== Data to process ==

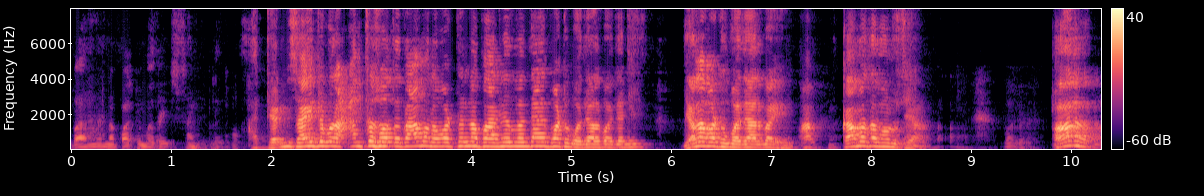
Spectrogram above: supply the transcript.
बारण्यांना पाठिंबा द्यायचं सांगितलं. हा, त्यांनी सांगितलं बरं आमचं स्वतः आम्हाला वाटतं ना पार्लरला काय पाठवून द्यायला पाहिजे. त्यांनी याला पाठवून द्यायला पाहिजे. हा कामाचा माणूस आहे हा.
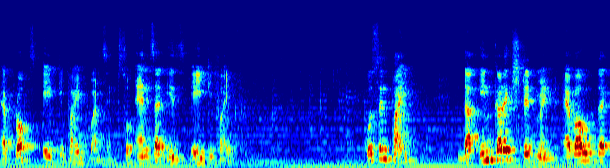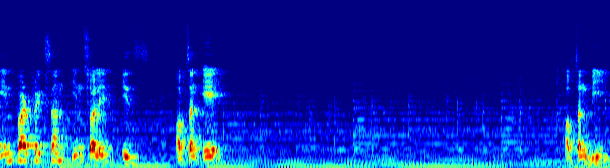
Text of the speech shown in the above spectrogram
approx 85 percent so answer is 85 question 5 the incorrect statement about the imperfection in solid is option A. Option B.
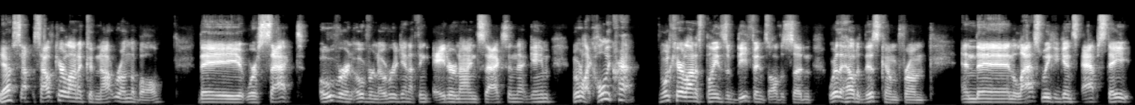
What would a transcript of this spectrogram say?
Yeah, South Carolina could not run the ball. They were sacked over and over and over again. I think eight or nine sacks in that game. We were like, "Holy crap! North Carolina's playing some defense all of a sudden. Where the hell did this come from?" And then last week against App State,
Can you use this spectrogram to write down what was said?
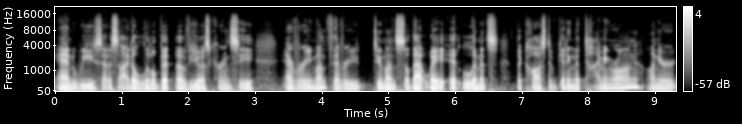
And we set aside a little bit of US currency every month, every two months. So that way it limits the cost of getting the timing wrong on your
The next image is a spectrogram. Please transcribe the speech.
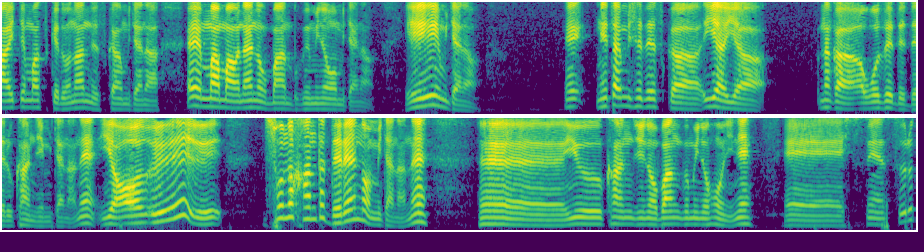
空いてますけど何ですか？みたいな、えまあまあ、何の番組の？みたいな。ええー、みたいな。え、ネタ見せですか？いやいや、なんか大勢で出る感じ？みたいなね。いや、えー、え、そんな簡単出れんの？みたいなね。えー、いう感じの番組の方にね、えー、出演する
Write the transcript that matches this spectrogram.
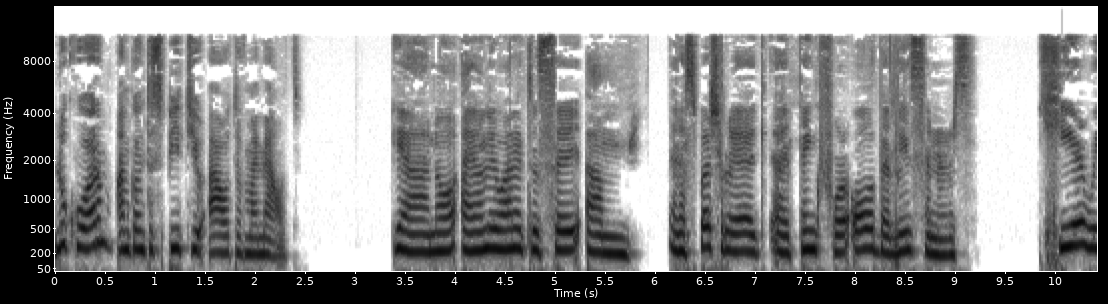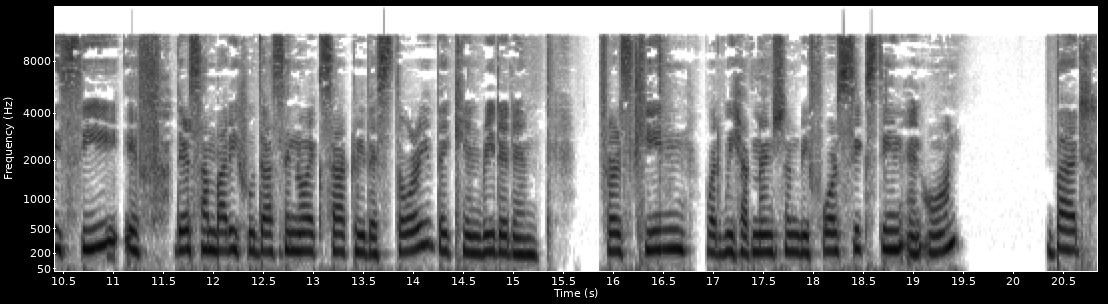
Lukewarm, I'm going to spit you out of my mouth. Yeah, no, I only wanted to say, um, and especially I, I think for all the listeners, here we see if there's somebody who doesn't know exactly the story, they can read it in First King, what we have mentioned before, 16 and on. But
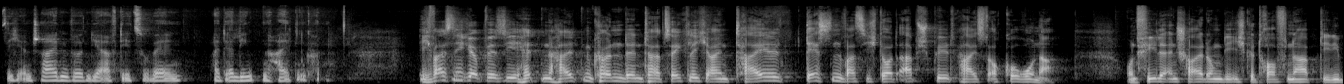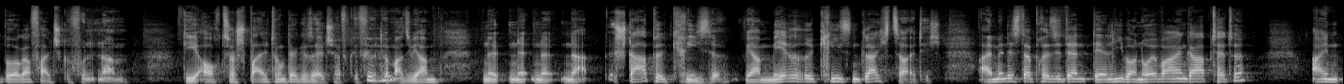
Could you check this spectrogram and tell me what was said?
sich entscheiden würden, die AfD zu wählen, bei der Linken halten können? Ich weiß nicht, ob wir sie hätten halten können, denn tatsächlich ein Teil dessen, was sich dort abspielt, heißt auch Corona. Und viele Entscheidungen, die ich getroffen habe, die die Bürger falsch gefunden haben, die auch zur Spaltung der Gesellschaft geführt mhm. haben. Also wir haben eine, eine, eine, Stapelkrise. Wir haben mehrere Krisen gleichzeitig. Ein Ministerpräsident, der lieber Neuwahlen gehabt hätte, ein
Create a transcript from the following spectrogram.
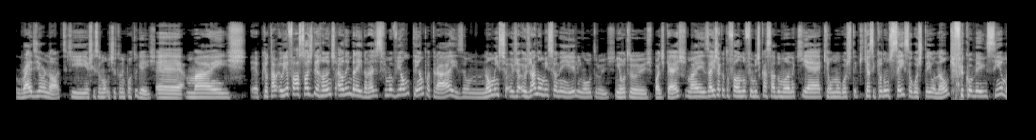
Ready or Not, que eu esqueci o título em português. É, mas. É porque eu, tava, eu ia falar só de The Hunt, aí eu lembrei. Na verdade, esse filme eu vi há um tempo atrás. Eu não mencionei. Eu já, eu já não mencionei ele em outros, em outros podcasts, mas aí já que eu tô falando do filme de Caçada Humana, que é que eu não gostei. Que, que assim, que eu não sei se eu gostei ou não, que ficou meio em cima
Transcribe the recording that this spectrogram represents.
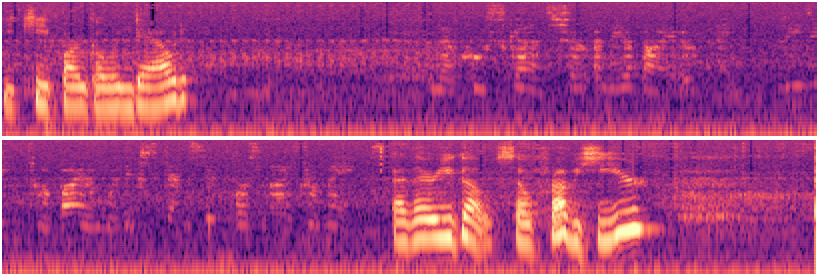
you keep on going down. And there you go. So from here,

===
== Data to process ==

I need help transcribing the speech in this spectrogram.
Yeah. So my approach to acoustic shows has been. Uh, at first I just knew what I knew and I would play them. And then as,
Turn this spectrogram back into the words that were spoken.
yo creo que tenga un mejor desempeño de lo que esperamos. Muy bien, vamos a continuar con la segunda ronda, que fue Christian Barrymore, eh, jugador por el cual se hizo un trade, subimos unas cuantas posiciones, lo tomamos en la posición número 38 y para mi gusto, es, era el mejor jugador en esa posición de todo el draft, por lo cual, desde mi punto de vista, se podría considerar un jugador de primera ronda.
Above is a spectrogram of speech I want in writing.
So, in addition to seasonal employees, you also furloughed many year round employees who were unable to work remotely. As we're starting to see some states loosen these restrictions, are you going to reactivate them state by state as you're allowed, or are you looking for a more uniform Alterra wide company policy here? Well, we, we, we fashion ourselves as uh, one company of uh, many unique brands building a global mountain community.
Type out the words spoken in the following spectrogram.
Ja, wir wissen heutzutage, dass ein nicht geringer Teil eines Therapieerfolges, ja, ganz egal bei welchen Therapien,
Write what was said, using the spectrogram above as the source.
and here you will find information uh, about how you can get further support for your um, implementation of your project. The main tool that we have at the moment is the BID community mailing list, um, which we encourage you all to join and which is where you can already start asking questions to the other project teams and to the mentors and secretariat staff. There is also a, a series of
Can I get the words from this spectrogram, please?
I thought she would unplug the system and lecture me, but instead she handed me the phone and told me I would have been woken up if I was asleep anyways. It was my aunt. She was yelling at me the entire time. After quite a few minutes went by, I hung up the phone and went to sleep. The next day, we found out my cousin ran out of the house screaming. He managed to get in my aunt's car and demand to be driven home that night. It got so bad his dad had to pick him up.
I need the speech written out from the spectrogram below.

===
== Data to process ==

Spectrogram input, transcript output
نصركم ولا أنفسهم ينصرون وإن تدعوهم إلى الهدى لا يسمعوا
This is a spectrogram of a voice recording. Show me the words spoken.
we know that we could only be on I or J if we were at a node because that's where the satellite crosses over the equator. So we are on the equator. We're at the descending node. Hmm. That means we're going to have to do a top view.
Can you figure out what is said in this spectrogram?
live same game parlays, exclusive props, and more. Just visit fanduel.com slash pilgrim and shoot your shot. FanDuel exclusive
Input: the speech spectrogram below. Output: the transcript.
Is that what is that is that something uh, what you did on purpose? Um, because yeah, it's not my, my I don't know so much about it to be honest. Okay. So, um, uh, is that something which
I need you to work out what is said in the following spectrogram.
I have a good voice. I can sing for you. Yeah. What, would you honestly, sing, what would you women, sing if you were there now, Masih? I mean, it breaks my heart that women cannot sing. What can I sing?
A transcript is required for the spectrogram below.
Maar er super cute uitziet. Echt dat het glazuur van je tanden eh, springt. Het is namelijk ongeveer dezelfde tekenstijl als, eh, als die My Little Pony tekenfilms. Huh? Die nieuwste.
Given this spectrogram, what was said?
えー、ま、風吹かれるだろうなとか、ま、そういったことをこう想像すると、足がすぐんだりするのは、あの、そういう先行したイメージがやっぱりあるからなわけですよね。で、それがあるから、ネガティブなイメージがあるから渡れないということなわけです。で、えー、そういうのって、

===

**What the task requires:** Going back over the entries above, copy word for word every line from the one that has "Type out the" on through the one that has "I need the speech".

**Response to this task:**
Type out the words spoken in the following spectrogram.
Ja, wir wissen heutzutage, dass ein nicht geringer Teil eines Therapieerfolges, ja, ganz egal bei welchen Therapien,
Write what was said, using the spectrogram above as the source.
and here you will find information uh, about how you can get further support for your um, implementation of your project. The main tool that we have at the moment is the BID community mailing list, um, which we encourage you all to join and which is where you can already start asking questions to the other project teams and to the mentors and secretariat staff. There is also a, a series of
Can I get the words from this spectrogram, please?
I thought she would unplug the system and lecture me, but instead she handed me the phone and told me I would have been woken up if I was asleep anyways. It was my aunt. She was yelling at me the entire time. After quite a few minutes went by, I hung up the phone and went to sleep. The next day, we found out my cousin ran out of the house screaming. He managed to get in my aunt's car and demand to be driven home that night. It got so bad his dad had to pick him up.
I need the speech written out from the spectrogram below.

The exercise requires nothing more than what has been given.